### TO DO
There is a line below that contains "I can't read". Please reproduce it and all following lines exactly, through the final one.

Saved entries:

○ ○ ○ ○

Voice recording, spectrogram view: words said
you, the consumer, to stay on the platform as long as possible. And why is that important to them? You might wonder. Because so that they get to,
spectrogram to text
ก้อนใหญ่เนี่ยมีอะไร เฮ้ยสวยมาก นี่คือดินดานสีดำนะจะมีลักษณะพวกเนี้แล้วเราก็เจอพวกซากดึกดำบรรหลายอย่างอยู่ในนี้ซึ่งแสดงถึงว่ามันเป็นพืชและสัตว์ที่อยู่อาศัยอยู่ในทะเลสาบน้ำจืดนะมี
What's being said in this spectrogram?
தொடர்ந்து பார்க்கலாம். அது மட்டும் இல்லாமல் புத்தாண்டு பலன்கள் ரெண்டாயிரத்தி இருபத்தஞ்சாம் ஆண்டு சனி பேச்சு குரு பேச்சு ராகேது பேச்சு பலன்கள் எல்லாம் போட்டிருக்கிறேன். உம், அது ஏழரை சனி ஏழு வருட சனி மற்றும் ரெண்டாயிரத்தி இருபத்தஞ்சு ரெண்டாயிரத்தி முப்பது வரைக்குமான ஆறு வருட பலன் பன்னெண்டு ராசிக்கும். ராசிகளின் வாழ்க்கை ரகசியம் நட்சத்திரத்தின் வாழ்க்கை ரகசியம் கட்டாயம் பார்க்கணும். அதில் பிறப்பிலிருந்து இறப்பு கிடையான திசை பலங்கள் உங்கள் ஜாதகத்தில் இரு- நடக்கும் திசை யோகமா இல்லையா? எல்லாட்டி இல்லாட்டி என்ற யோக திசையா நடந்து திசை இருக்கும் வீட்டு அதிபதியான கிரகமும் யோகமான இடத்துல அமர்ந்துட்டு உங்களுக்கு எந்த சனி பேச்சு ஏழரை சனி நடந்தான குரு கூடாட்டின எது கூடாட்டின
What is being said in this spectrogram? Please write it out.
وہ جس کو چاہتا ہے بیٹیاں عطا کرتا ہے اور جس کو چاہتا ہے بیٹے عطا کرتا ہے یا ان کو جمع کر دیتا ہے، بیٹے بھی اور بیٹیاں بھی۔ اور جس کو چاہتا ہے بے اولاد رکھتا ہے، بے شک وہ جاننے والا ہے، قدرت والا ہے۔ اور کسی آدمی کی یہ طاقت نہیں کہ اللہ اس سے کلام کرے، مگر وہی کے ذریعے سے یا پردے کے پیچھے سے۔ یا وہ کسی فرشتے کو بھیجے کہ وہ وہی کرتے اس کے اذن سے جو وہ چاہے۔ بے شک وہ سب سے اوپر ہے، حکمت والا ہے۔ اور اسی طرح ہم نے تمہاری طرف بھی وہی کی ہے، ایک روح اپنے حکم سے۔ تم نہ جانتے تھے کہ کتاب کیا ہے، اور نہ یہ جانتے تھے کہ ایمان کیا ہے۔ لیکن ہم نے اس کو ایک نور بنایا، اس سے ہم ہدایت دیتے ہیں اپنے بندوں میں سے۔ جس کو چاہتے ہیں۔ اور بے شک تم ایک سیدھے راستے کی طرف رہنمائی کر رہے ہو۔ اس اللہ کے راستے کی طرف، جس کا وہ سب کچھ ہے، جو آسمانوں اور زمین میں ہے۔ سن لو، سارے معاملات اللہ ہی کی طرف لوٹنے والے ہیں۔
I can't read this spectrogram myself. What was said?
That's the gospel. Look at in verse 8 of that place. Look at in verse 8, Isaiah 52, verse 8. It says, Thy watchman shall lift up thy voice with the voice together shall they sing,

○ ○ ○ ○

### RESPONSE TO THE TASK
I can't read this spectrogram myself. What was said?
That's the gospel. Look at in verse 8 of that place. Look at in verse 8, Isaiah 52, verse 8. It says, Thy watchman shall lift up thy voice with the voice together shall they sing,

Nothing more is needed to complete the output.